- Drucker P. F. 2005. Managing oneself. Harvard Business
How To Play To Your Strengths Harvard Business Review
During a presentation titled Women at their Best: Authentically Engaging Strengths for Maximal Contributions, Professor Laura Morgan Roberts of Harvard Business School, indicated that we will perfunctorily say “Good job” in Math, Social Science, English, and French, but spend far more time trying to understand why the C in English, and formulating a plan for improvement.
- To learn more about the leadership styles, and to take a brief assessment, see our article in Harvard Business Review. The assessment provides immediate feedback about your style — potential strengths, weaknesses, and blind spots — and pinpoints …
- Know Your Strengths by Robert E. Kaplan Harvard Business Review Reprint FO2O3A. FORETHOUGHT idea Know Your Strengths Executives fail when they can't see their weaknesses. But overlooking strengths can be perilous, too. by Robert E. Kaplan Every leader has shortcomings, from the CEO down to the frontline supervisor. Reasonably enough, executive develop-ment programs …
- How to play to your strengths. By: Laura Morgan Roberts, Gretchen M. Spreitzer, How to play to your strengths. Harvard Business Review, 83(1), 75-80. Learn More. Topic(s): Positive Ethics & Virtues. Related Research Articles. Polluted morality: Air pollution predicts criminal activity and unethical behavior; Commitments and appeals to make a better world: The global compact, Laudato Si
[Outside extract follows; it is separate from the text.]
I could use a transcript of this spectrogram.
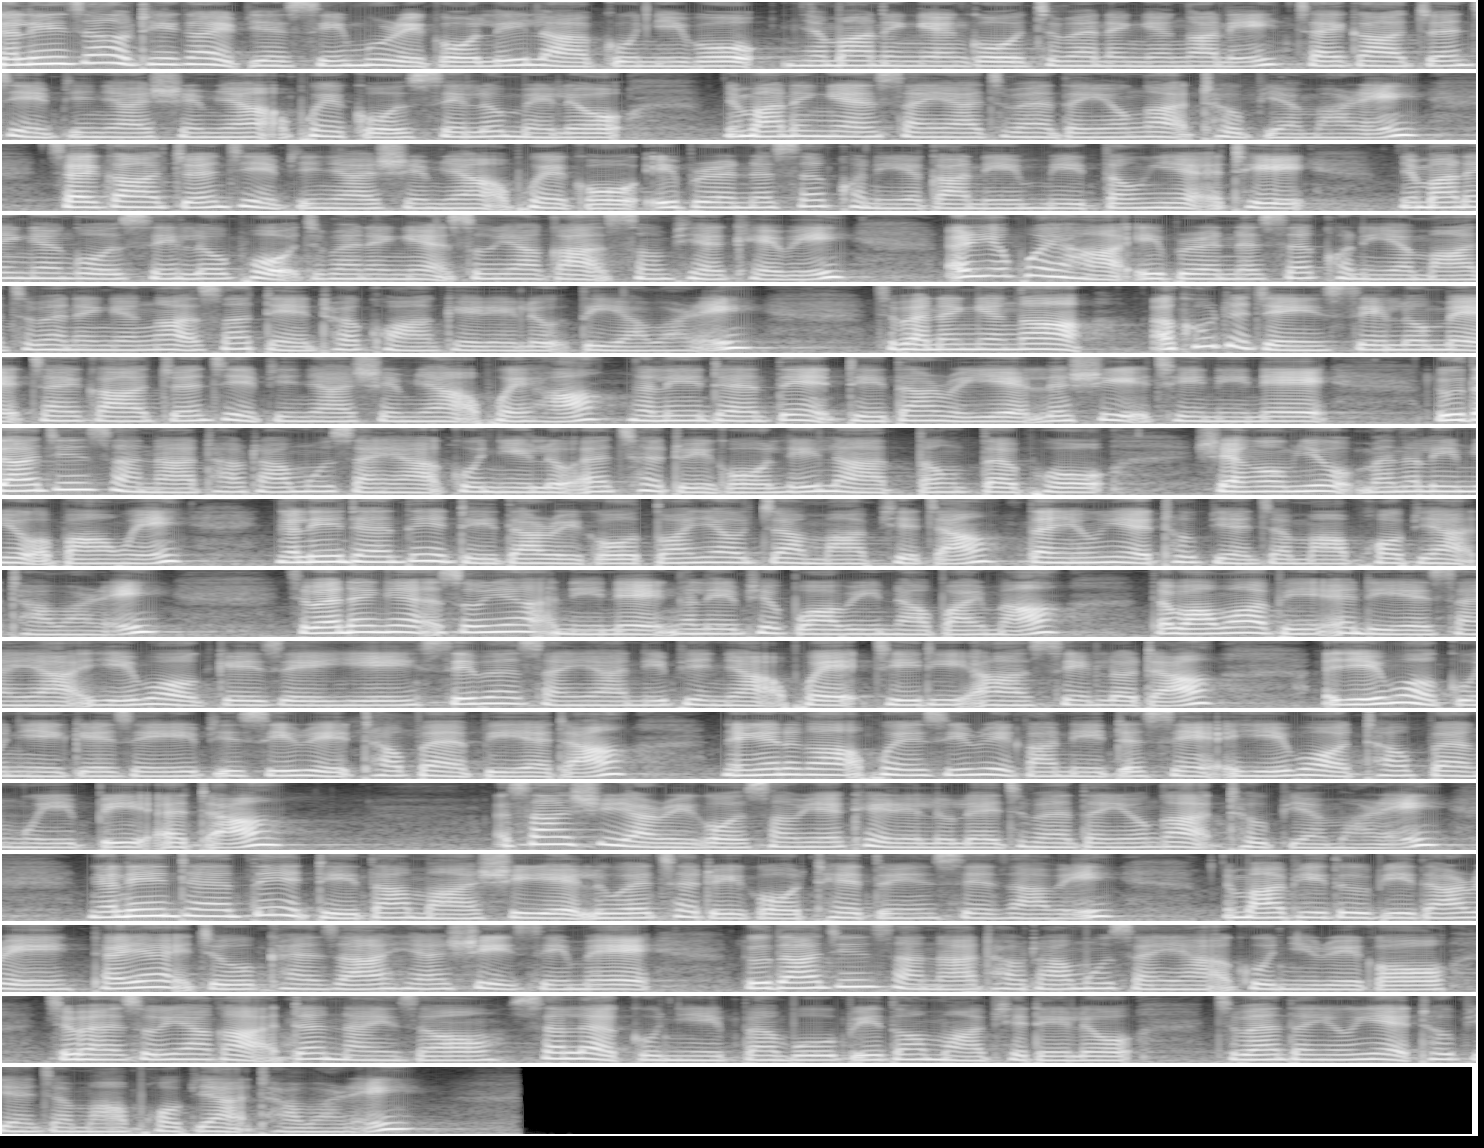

- You may have more to gain by developing your gifts and leveraging your natural skills than by trying to repair your weaknesses. Here is a systematic way to disc Here is a systematic way to disc How to Play to Your Strengths - Harvard Business Review